|Release Date: 1/10/1914|
|Brand: Flying A|
|Director: Lorimer Johnston|
|Writer: George Posner|
|Confirmed Cast: Sydney Ayres, Harry Von Meter, Louise Lester, Charles Morrison, Jack Richardson|
The son of Thomas Gray, after his graduation, returns from college, becomes his father's partner, and later, when his parent's health begins to fail him, his successor. The income from a tonic, which unknown to the rest of the family, contains morphine, then becomes the family's sole means of subsistence. The doctor's son is highly ambitious and through hard work achieves renown and success. He becomes interested in social reform and pays frequent visits to the slums, where on one accasion, he sees a victim of morphine in the throes of deah. A bottle labeled "Gray's Tonic" strikes his eye, but of course, he knows nothing. A fellow physician, who has accompanied him, however, pockets the bottle.
At the meeting of the Pure Boods and Drug Board, of which he is a member, the doctor's son delivers a lecture on the evils wrought through lax censorship of drugs. His fellow physician voices his suspicion of Gray's Tonic, and suggests that they analize it. The son is given the commission and told to report the result at their next meeting. Then, while the aged parent awaits the result of the fateful analysis, the awful knowledge is revealed to the son. In an emotional scene the aged physician pleads with his son for the sake of the family honor and for their happiness, not to reveal the secret.
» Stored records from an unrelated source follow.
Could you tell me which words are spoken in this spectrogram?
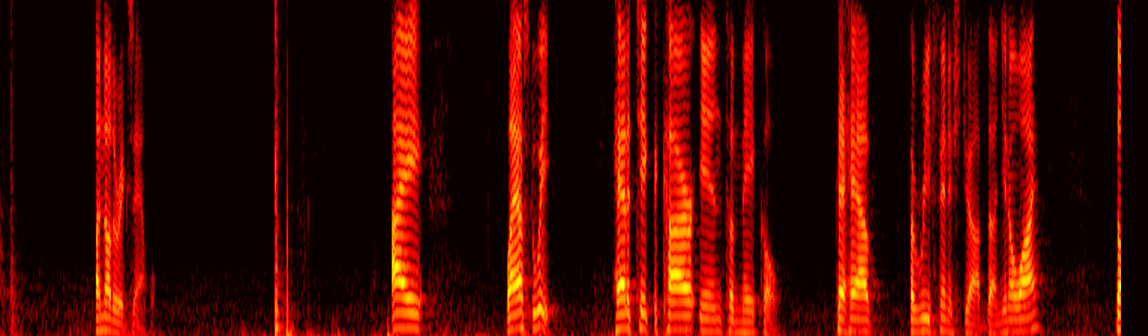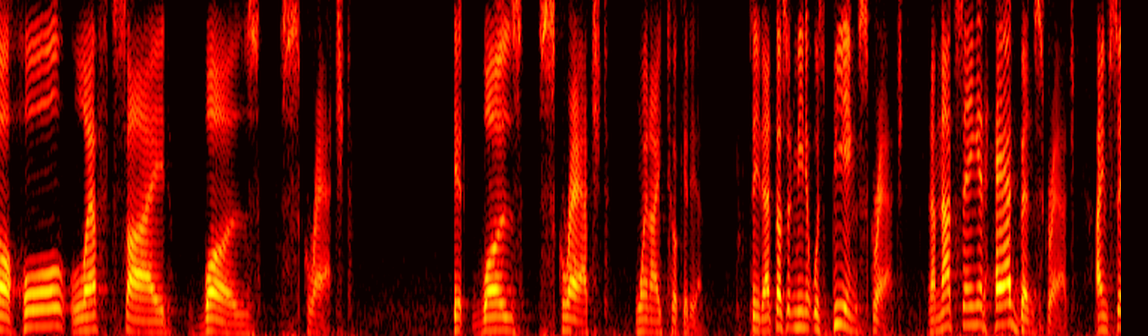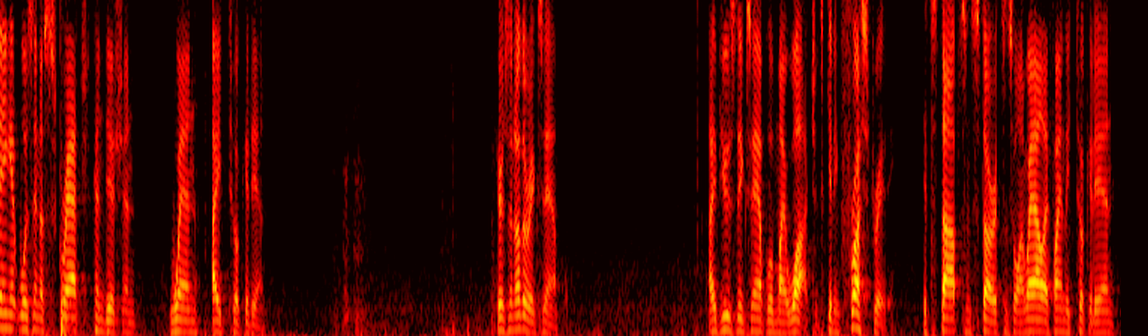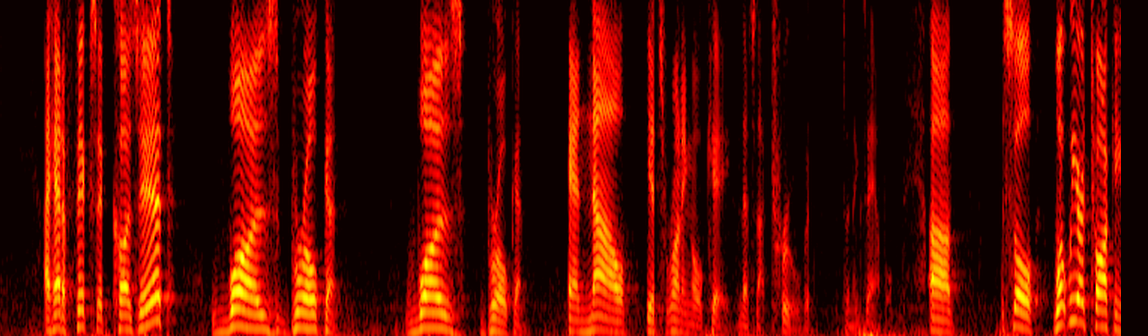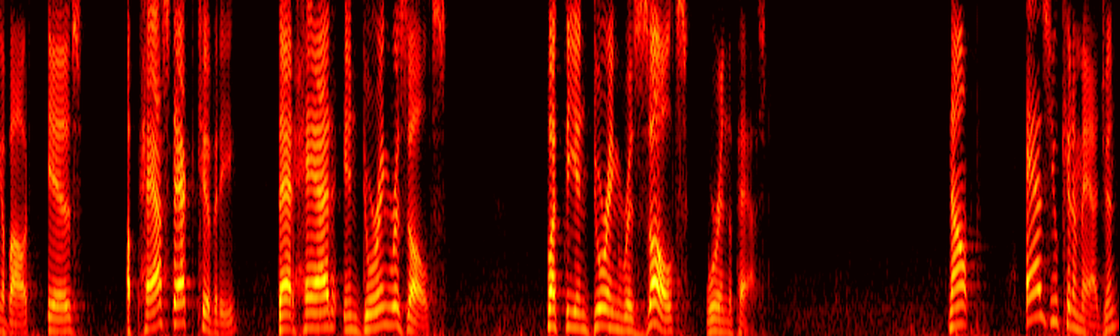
Another example. I, last week, had to take the car into Maaco to have a refinish job done. You know why? The whole left side was scratched. It was scratched when I took it in. See, that doesn't mean it was being scratched. And I'm not saying it had been scratched. I'm saying it was in a scratched condition when I took it in. Here's another example. I've used the example of my watch. It's getting frustrating. It stops and starts and so on. Well, I finally took it in. I had to fix it because it was broken. Was broken. And now it's running okay. And that's not true, but it's an example. Uh, so, what we are talking about is a past activity that had enduring results, but the enduring results were in the past. Now, as you can imagine,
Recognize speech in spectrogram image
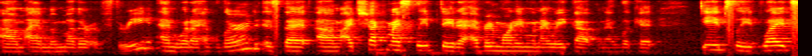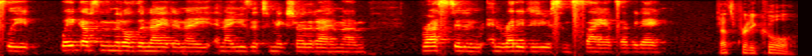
Um, I am a mother of three, and what I have learned is that um, I check my sleep data every morning when I wake up, and I look at deep sleep, light sleep, wake ups in the middle of the night, and I and I use it to make sure that I'm um, rested and, and ready to do some science every day. That's pretty cool.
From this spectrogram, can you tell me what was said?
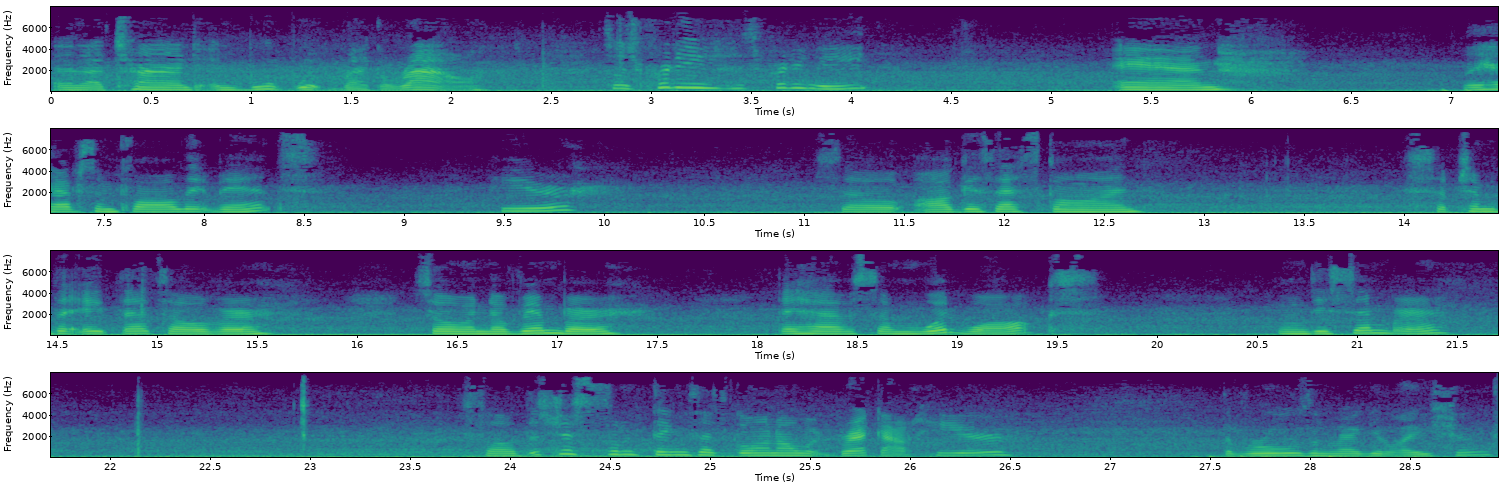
And I turned and boop went back around. So it's pretty, it's pretty neat. And they have some fall events here. So August, that's gone. September the 8th, that's over. So in November, they have some wood walks. In December. So there's just some things that's going on with BREC out here. The rules and regulations.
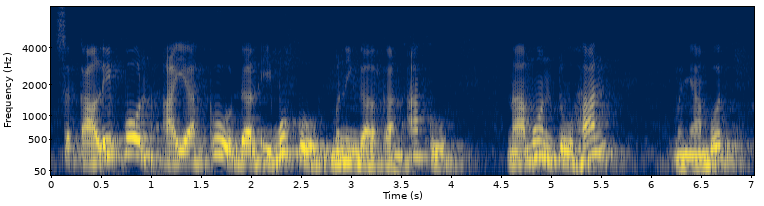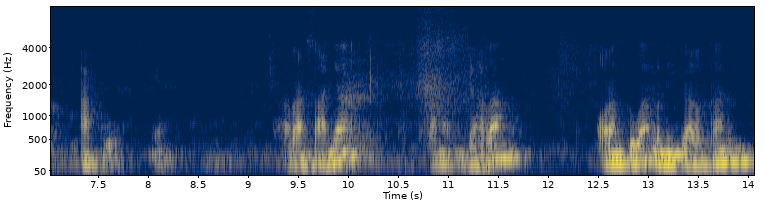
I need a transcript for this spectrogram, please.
sekalipun ayahku dan ibuku meninggalkan aku, namun Tuhan menyambut aku. Ya. Rasanya sangat jarang orang tua meninggalkan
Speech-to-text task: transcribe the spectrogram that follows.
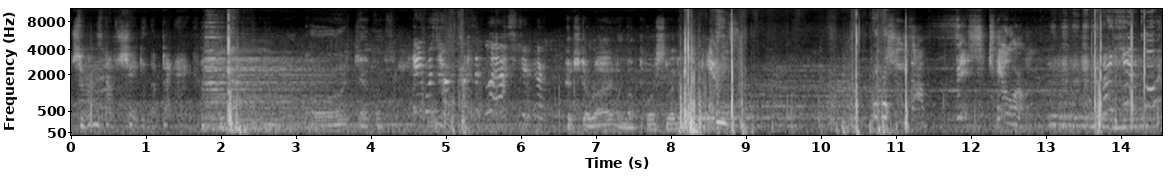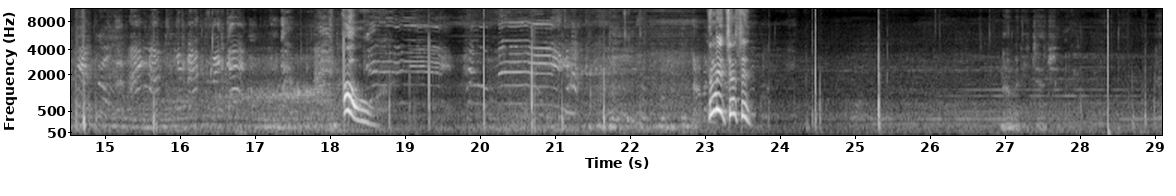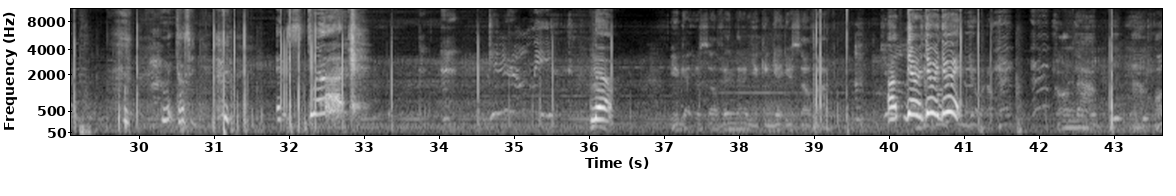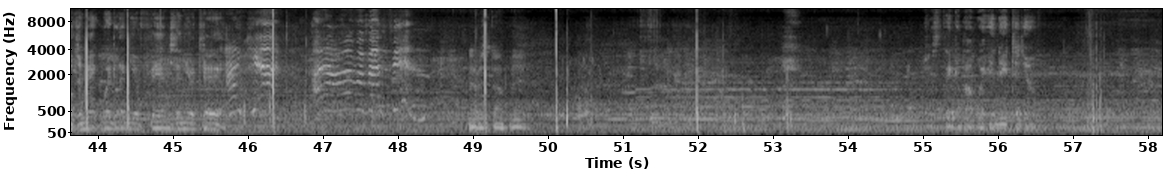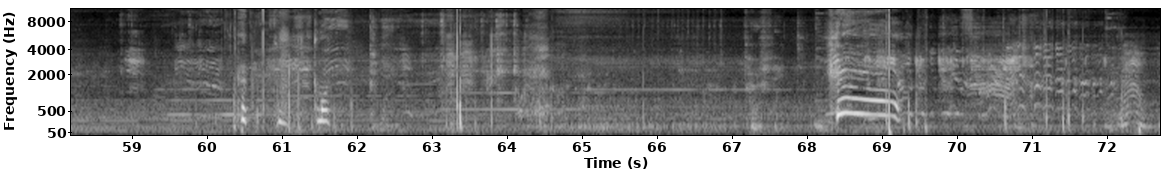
She wouldn't stop shaking the bag. Poor Chuckles. It was her present last year. Hitched a ride on the porcelain. She's a fish killer. I can't go with that girl. I have to get back to my dad. Oh! Let me touch it! Nobody touched it. Let me touch it. It's stuck! Can you help me? No. You get yourself in there, you can get yourself out. Uh, do it, do it, do it! Do it, okay? Calm down. Now, alternate wiggling your fins and your tail. I can't. I don't have a best fin. Never stopped me. Just think about what you need to do. Come on. Perfect.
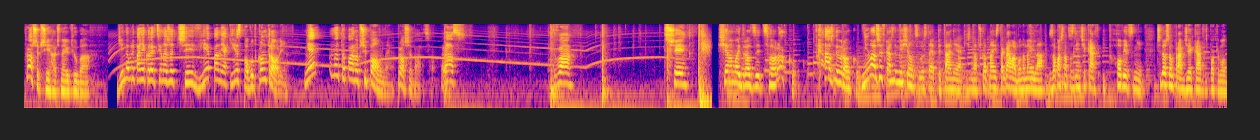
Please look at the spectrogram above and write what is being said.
Proszę przyjechać na YouTube'a. Dzień dobry panie kolekcjonerze, czy wie pan jaki jest powód kontroli? Nie? No to panu przypomnę. Proszę bardzo. Raz. Dwa. Trzy. Siema moi drodzy, co roku. W każdym roku, niemalże w każdym miesiącu dostaję pytanie jakieś na przykład na Instagram albo na maila. Zobacz na to zdjęcie kart i powiedz mi, czy to są prawdziwe karty Pokémon.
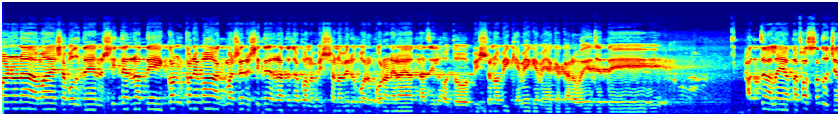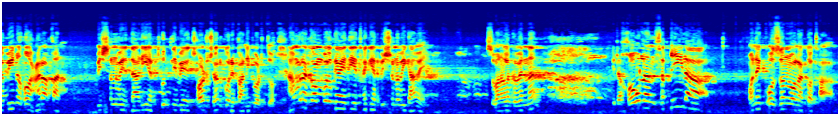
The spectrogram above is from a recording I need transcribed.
বর্ণনা মায়েশা বলতেন, শীতের রাতে, কনকনে মাঘ মাসের শীতের রাতে যখন বিশ্বনবীর উপর কোরআনের আয়াত নাজিল হতো বিশ্বনবী ঘেমে ঘেমে একাকার হয়ে যেতে বিশ্বনবীর দাড়ি আর থুতনি বেয়ে ঝরঝর করে পানি পড়তো। আমরা কম্বল গায়ে দিয়ে থাকি আর বিশ্বনবী ঘামে। কবেন না? এটা কওলান অনেক ওজনওয়ালা কথা।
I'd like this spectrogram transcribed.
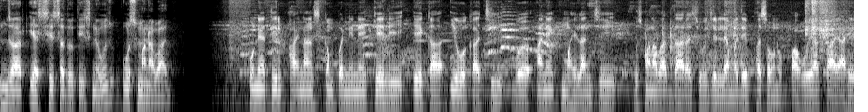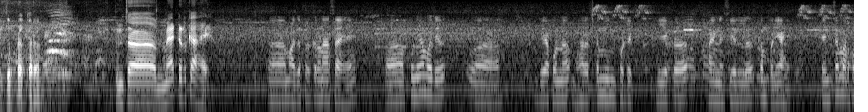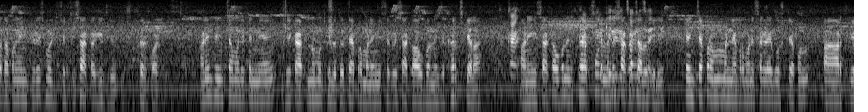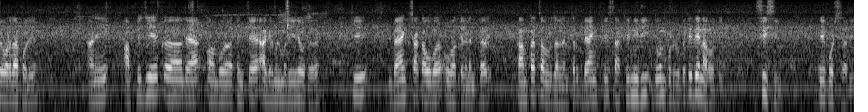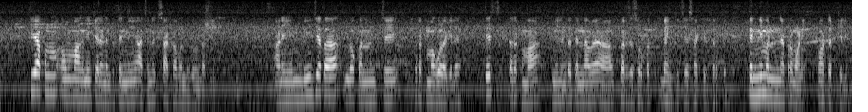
झुंजार एसशे सदोतीस न्यूज उस्मानाबाद. पुण्यातील फायनान्स कंपनीने केली एका युवकाची व अनेक महिलांची उस्मानाबाद धाराशिव जिल्ह्यामध्ये फसवणूक. पाहूया काय आहे ते प्रकरण. तुमचा मॅटर काय आहे? माझं प्रकरण असं आहे. पुण्यामध्ये जे आपण भारतम इन्फोटेक ही एक फायनान्शियल कंपनी आहे. त्यांच्यामार्फत आपण व्यंकटेश मल्टीचेकची शाखा घेतली होती थर्ड पार्टी आणि त्यांच्यामध्ये त्यांनी जे काय आपण नमूद केलं होतं त्याप्रमाणे मी सगळी शाखा उभारण्याचा खर्च केला. आणि शाखा उभारण्याचा खर्च केल्यानंतर शाखा चालू केली. त्यांच्या प्रम म्हणण्याप्रमाणे सगळ्या गोष्टी आपण आर्थिक व्यवहार दाखवले. आणि आपली जी एक त्या त्यांच्या ॲग्रीमेंटमध्ये हे होतं की बँक शाखा उभा उभा केल्यानंतर कामकाज चालू झाल्यानंतर बँकेसाठी निधी दोन कोटी रुपये ते देणार होते. सी सी एक वर्षासाठी. ती आपण मागणी केल्यानंतर त्यांनी अचानक शाखा बंद करून टाकली. आणि मी जे आता लोकांचे रकमा गोळा केल्या तेच रकमा मी नंतर त्यांना व्या- कर्ज स्वरूपात बँकेच्या शाखेतर्फे त्यांनी म्हणण्याप्रमाणे वाटप केली.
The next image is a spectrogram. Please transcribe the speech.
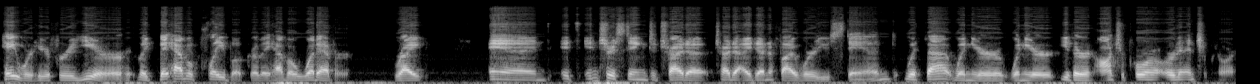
hey we're here for a year or, like they have a playbook or they have a whatever right and it's interesting to try to try to identify where you stand with that when you're when you're either an entrepreneur or an entrepreneur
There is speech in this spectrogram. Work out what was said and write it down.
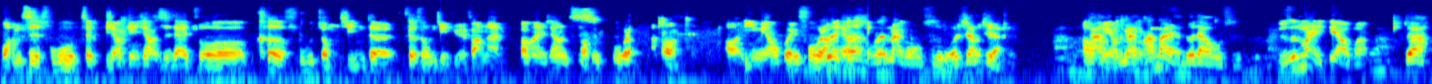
网志服务，这比较偏向是在做客服中心的各种解决方案，包含像知识库啦，哦。哦，email 回复啦，瑞还有哥很会卖公司，我想起来了，哦他卖，没有没有，他卖了很多家公司，只是卖掉吗？对啊，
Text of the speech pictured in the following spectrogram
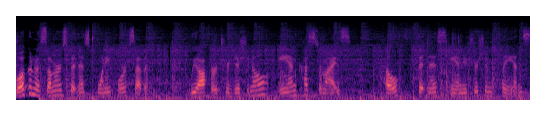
Welcome to Summers Fitness 24-7. We offer traditional and customized health, fitness, and nutrition plans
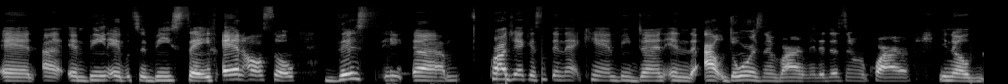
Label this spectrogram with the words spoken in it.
and uh, and being able to be safe, and also this um, project is something that can be done in the outdoors environment. It doesn't require, you know,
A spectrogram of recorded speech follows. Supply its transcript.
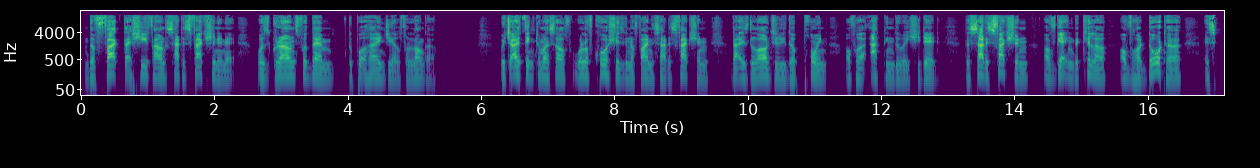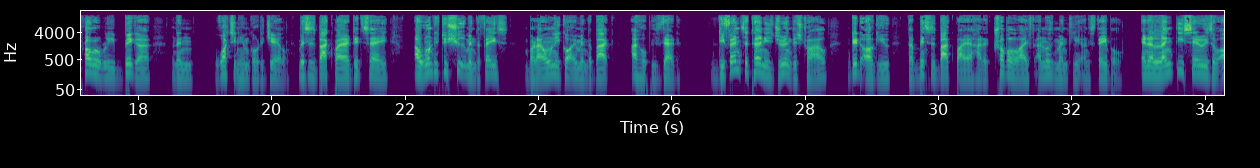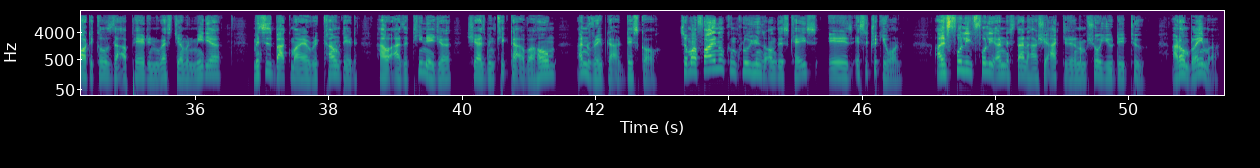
the fact that she found satisfaction in it was grounds for them to put her in jail for longer. Which I think to myself, well, of course she's going to find satisfaction. That is largely the point of her acting the way she did. The satisfaction of getting the killer of her daughter is probably bigger than watching him go to jail. Mrs. Bachmeier did say, I wanted to shoot him in the face, but I only got him in the back. I hope he's dead. Defense attorneys during this trial did argue that Mrs. Bachmeier had a troubled life and was mentally unstable. In a lengthy series of articles that appeared in West German media, Mrs. Bachmeier recounted how, as a teenager, she has been kicked out of her home and raped at a disco. So, my final conclusions on this case is it's a tricky one. I fully, fully understand how she acted, and I'm sure you did too. I don't blame her.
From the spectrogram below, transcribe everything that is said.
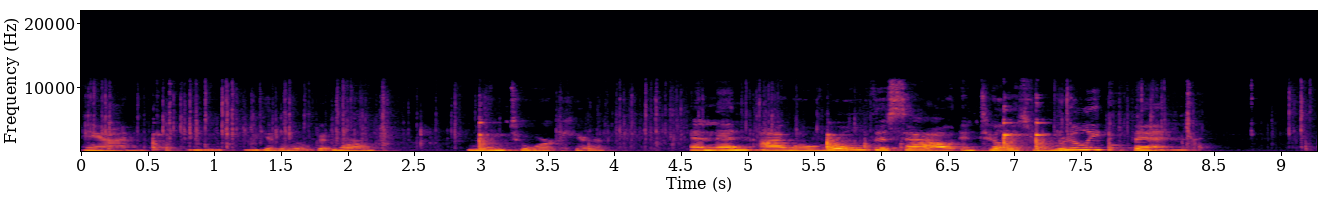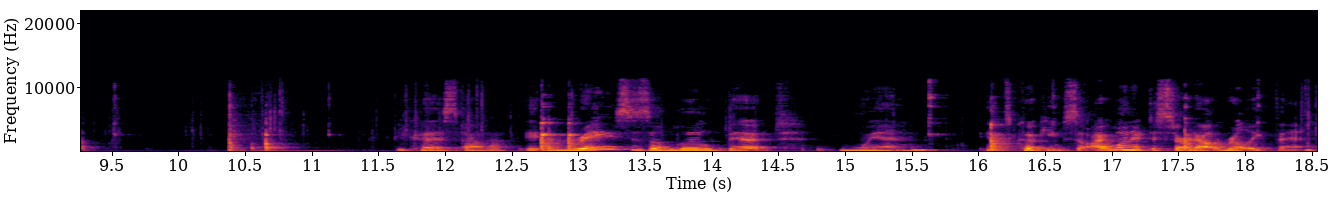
and get a little bit more room to work here. And then I will roll this out until it's really thin. Because uh, it raises a little bit when it's cooking. So I want it to start out really thin.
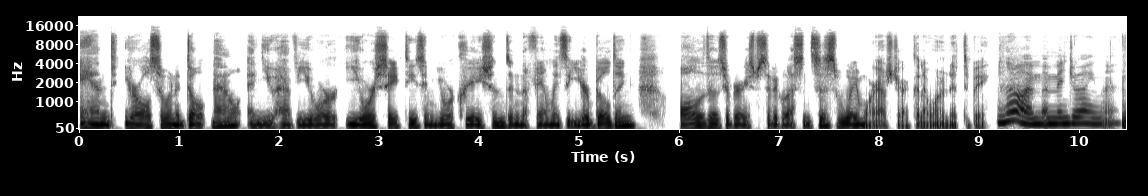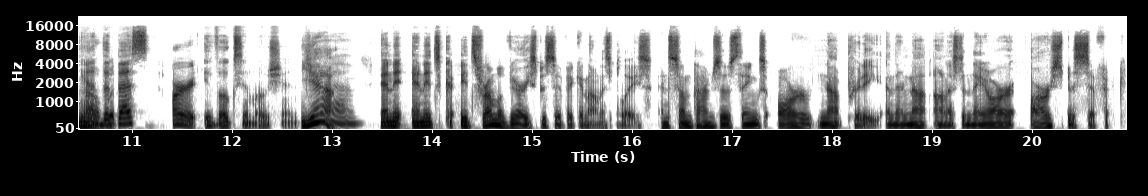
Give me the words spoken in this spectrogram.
And you're also an adult now and you have your your safeties and your creations and the families that you're building. All of those are very specific lessons. This is way more abstract than I wanted it to be. No, I'm I'm enjoying this. Yeah, No, the but- best art evokes emotion. Yeah. And it and it's it's from a very specific and honest place. And sometimes those things are not pretty and they're not honest and they are are specific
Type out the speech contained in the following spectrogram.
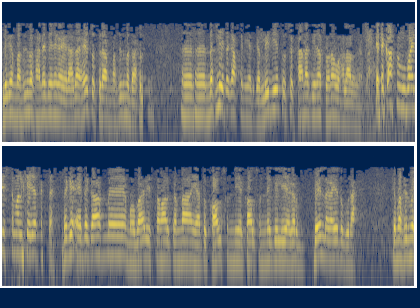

Which shall it be! During a restless night he is tormented by visions: his parents reduced to poverty and shame, the scene in the slums, and finally that of the chairman handing him his commission. The next day the parent, awaiting in feverish anxiety, hears the final decision, and in horror and rage disowns him. Then the hand of misfotune falls on the erstwhile family. Dishonor, a heavy fine, and the revocation of his license are the penalties invoked by the court, and poverty and want follow in the steps of the decision. The son pleads in vain for the privilege of supporting the family. The father will have nothing of him.
The hand of fate, however, brings about the long delayed reunion. When about to be evicted from their squalid lodgings, the landlord turns out to be none other than their son. The son takes them at once to his home and after his skillful treatment, soon restores his father to health.